Sometimes the Abyss Stares Back

Astronomers have produced the largest, most comprehensive ‘history book’ of galaxies in the Universe, using 16 years’ worth of observations from the NASA/ESA Hubble Space Telescope. The endeavor is called the Hubble Legacy Field. The image, a combination of nearly 7,500 separate Hubble exposures, contains roughly 265,000 galaxies and stretch back through 13.3 billion years of time to just 500 million years after the Universe’s birth in the Big Bang.

Pictured: EVERYTHING

The Hubble Legacy Field combines observations taken by several Hubble deep-field surveys. In 1995, the Hubble Deep Field captured several thousand previously unseen galaxies.
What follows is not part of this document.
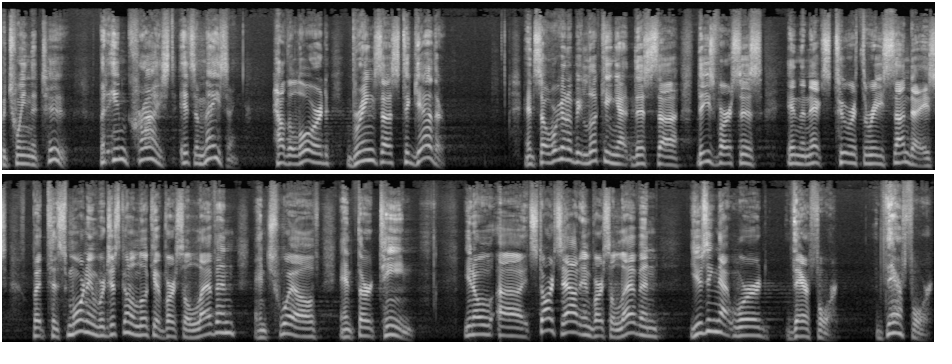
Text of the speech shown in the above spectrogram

The subsequent Hubble Ultra Deep Field from 2004 revealed nearly 10,000 galaxies in a single image. The 2012 Hubble eXtreme Deep Field was assembled by combining ten years of Hubble observations taken of a patch of sky within the original Hubble Ultra Deep Field.

The new set of Hubble images, created from nearly 7,500 individual exposures, is the first in a series of Hubble Legacy Field images.

The Immense Heavens

Until now, the Milky Way was believed to be one galaxy in the 2,000 that make up what’s known as the Virgo Supercluster. But as a new three-dimensional star map shows, the Milky Way’s 100 billion stars are actually part of something 100 times bigger: a supercluster of galaxies astronomers have now christened Laniakea, meaning “immense heavens” in Hawaiian.

Get ready to have your mind REKT: